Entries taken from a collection
══════
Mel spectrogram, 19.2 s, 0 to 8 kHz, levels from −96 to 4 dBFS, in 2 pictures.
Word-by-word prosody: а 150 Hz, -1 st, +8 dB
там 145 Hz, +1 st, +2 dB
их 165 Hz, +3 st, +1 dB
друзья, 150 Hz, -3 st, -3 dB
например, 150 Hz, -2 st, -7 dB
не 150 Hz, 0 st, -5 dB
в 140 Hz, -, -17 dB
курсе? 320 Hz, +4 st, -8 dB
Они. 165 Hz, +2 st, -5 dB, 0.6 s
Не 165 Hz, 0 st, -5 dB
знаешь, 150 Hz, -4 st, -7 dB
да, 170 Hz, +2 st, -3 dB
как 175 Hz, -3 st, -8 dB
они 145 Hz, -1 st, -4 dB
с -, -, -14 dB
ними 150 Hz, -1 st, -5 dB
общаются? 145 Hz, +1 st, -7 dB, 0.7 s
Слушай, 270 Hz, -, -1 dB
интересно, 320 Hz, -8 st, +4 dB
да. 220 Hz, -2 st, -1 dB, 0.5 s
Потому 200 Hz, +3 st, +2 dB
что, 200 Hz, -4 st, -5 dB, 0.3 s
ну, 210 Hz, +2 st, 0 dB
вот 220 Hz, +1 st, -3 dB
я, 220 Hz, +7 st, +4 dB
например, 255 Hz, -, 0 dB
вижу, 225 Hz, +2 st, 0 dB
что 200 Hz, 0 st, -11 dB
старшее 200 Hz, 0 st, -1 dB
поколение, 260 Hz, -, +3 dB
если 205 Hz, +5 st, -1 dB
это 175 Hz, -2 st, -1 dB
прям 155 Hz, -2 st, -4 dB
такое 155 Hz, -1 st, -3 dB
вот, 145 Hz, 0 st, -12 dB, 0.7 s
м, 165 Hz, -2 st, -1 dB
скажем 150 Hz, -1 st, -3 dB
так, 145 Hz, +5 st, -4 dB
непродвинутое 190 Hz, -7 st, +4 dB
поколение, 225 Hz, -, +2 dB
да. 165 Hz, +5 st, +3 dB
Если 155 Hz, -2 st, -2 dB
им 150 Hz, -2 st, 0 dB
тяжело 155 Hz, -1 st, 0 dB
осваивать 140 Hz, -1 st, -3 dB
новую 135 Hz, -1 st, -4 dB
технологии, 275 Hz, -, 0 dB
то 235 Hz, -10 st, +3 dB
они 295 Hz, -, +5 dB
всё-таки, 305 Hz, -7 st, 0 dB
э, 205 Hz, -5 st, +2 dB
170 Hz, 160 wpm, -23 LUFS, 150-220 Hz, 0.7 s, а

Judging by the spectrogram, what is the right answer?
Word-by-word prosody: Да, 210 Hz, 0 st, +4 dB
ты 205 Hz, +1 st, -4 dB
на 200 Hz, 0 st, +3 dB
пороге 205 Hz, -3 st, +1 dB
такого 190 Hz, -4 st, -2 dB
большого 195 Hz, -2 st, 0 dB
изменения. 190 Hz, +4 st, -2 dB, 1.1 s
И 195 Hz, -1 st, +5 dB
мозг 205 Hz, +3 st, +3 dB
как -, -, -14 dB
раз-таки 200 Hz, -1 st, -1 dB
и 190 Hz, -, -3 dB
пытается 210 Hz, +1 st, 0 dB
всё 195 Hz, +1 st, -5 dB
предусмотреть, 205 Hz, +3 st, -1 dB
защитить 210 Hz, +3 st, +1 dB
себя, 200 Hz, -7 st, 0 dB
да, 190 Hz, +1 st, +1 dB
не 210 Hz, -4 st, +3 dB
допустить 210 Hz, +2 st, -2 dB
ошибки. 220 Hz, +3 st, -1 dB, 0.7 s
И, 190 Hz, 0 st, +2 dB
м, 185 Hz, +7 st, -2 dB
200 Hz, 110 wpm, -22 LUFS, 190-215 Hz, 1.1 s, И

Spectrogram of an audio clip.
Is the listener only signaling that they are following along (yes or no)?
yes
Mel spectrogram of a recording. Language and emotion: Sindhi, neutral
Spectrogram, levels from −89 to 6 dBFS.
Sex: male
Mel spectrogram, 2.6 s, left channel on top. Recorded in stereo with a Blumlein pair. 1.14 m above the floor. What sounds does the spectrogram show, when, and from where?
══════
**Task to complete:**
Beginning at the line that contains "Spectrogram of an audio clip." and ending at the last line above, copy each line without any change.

**Task answer:**
Spectrogram of an audio clip.
Is the listener only signaling that they are following along (yes or no)?
yes
Mel spectrogram of a recording. Language and emotion: Sindhi, neutral
Spectrogram, levels from −89 to 6 dBFS.
Sex: male
Mel spectrogram, 2.6 s, left channel on top. Recorded in stereo with a Blumlein pair. 1.14 m above the floor. What sounds does the spectrogram show, when, and from where?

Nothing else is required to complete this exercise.